* [Your objective]: Would you please copy all of the data exactly, skipping the images?

* [Recorded data]:
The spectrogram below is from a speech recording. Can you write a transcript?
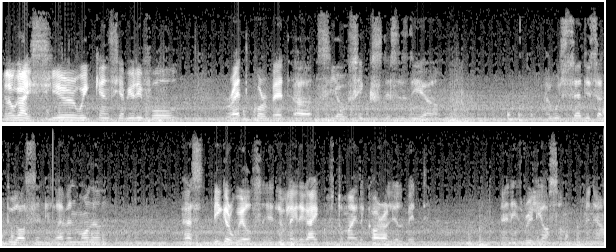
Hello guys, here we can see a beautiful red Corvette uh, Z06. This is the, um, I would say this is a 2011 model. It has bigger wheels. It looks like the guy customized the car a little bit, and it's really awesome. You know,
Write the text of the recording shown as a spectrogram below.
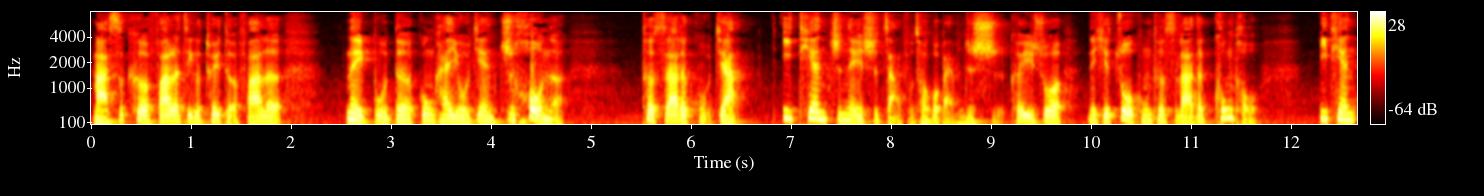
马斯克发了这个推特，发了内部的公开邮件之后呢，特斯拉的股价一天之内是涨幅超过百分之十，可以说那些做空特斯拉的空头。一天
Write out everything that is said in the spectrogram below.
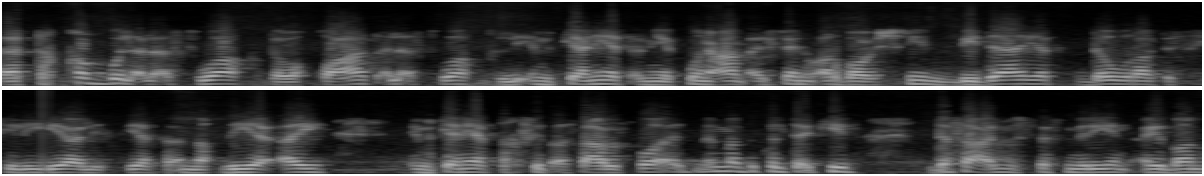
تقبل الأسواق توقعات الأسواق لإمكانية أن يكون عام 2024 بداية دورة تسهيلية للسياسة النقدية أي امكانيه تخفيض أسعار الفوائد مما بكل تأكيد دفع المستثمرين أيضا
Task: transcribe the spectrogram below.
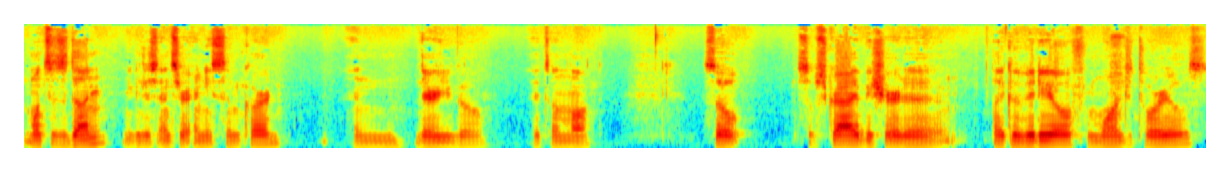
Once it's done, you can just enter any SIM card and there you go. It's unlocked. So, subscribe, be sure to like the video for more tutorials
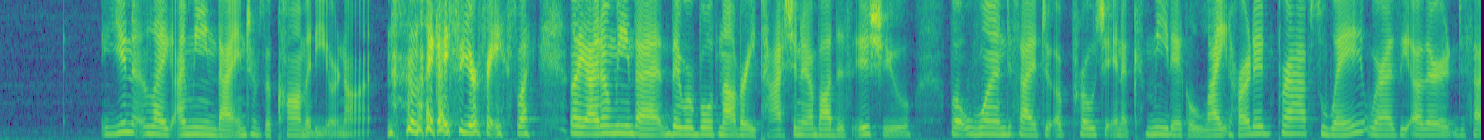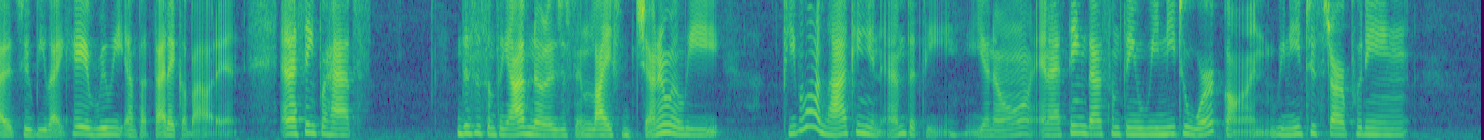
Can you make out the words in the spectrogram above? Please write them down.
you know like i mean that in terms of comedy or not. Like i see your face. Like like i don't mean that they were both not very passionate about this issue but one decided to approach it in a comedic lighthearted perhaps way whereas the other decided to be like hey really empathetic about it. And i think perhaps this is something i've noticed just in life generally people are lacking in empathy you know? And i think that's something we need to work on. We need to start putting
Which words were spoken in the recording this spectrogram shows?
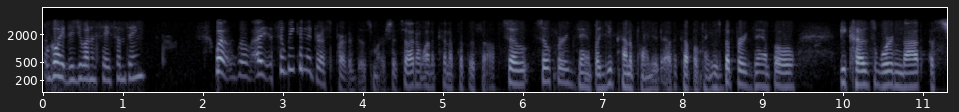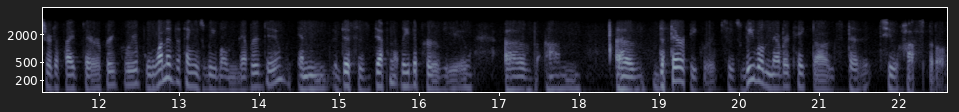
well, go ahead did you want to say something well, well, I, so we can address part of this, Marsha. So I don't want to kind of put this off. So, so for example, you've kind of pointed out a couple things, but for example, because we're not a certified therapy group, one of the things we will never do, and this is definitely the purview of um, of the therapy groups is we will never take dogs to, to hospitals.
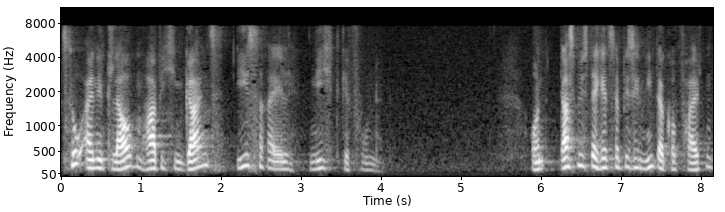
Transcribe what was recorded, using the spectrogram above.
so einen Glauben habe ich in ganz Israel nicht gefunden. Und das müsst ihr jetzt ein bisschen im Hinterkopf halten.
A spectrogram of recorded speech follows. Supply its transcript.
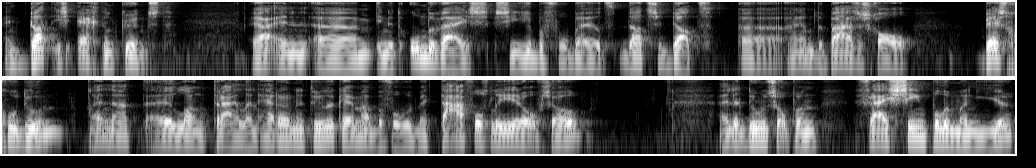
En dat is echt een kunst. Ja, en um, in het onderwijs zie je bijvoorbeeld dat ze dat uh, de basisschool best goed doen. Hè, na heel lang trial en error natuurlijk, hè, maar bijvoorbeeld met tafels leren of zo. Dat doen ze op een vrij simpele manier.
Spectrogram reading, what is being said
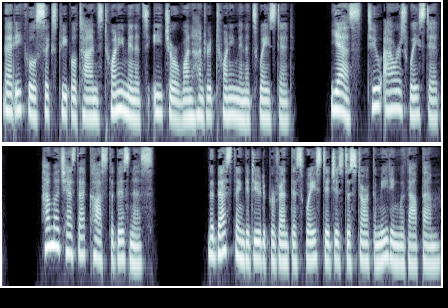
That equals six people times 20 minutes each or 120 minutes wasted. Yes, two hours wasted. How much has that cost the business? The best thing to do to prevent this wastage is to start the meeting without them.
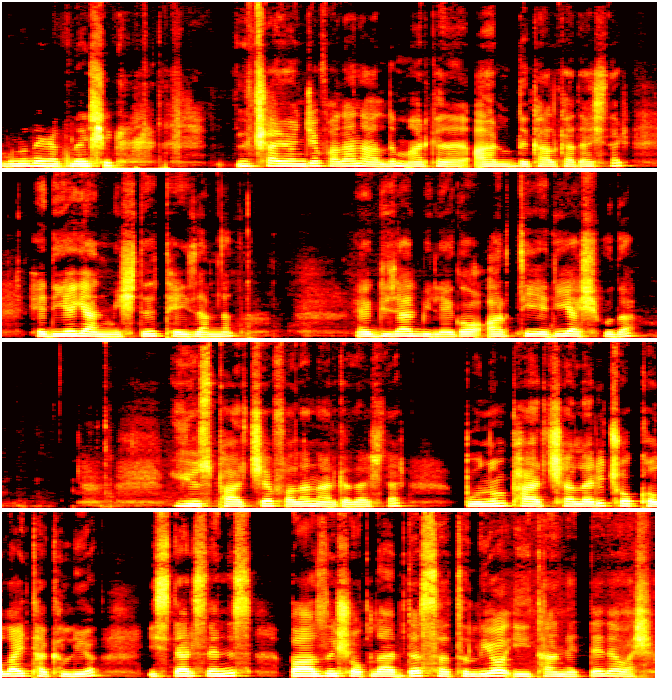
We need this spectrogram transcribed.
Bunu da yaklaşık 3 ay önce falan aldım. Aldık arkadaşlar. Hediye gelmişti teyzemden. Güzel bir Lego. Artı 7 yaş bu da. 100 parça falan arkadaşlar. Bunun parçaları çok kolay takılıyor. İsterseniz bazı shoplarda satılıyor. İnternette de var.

* [Result for this task]:
The spectrogram below is from a speech recording. Can you write a transcript?
Hello guys, here we can see a beautiful red Corvette uh, Z06. This is the, um, I would say this is a 2011 model. It has bigger wheels. It looks like the guy customized the car a little bit, and it's really awesome. You know,
Write the text of the recording shown as a spectrogram below.
马斯克发了这个推特，发了内部的公开邮件之后呢，特斯拉的股价一天之内是涨幅超过百分之十，可以说那些做空特斯拉的空头。一天
Write out everything that is said in the spectrogram below.
تقبل الأسواق توقعات الأسواق لإمكانية أن يكون عام 2024 بداية دورة تسهيلية للسياسة النقدية أي امكانيه تخفيض أسعار الفوائد مما بكل تأكيد دفع المستثمرين أيضا
Task: transcribe the spectrogram below.
Once it's done, you can just enter any SIM card and there you go. It's unlocked. So, subscribe, be sure to like the video for more tutorials
Can you make out the words in the spectrogram above? Please write them down.
you know like i mean that in terms of comedy or not. Like i see your face. Like like i don't mean that they were both not very passionate about this issue but one decided to approach it in a comedic lighthearted perhaps way whereas the other decided to be like hey really empathetic about it. And i think perhaps this is something i've noticed just in life generally people are lacking in empathy you know? And i think that's something we need to work on. We need to start putting
Which words were spoken in the recording this spectrogram shows?
well, go ahead did you want to say something well, well, I, so we can address part of this, Marsha. So I don't want to kind of put this off. So, so for example, you've kind of pointed out a couple things, but for example, because we're not a certified therapy group, one of the things we will never do, and this is definitely the purview of um, of the therapy groups is we will never take dogs to, to hospitals.
Transcribe what was recorded, using the spectrogram above.
so einen Glauben habe ich in ganz Israel nicht gefunden. Und das müsst ihr jetzt ein bisschen im Hinterkopf halten.
A spectrogram of recorded speech follows. Supply its transcript.
En dat is echt een kunst. Ja, en um, in het onderwijs zie je bijvoorbeeld dat ze dat uh, de basisschool best goed doen. Hè, na heel lang trial en error natuurlijk, hè, maar bijvoorbeeld met tafels leren of zo. Dat doen ze op een vrij simpele manier.
Spectrogram reading, what is being said
That equals six people times 20 minutes each or 120 minutes wasted. Yes, two hours wasted. How much has that cost the business? The best thing to do to prevent this wastage is to start the meeting without them.
We need this spectrogram transcribed.
Bunu da yaklaşık 3 ay önce falan aldım. Aldık arkadaşlar. Hediye gelmişti teyzemden. Güzel bir Lego. Artı 7 yaş bu da. 100 parça falan arkadaşlar. Bunun parçaları çok kolay takılıyor. İsterseniz bazı shoplarda satılıyor. İnternette de var.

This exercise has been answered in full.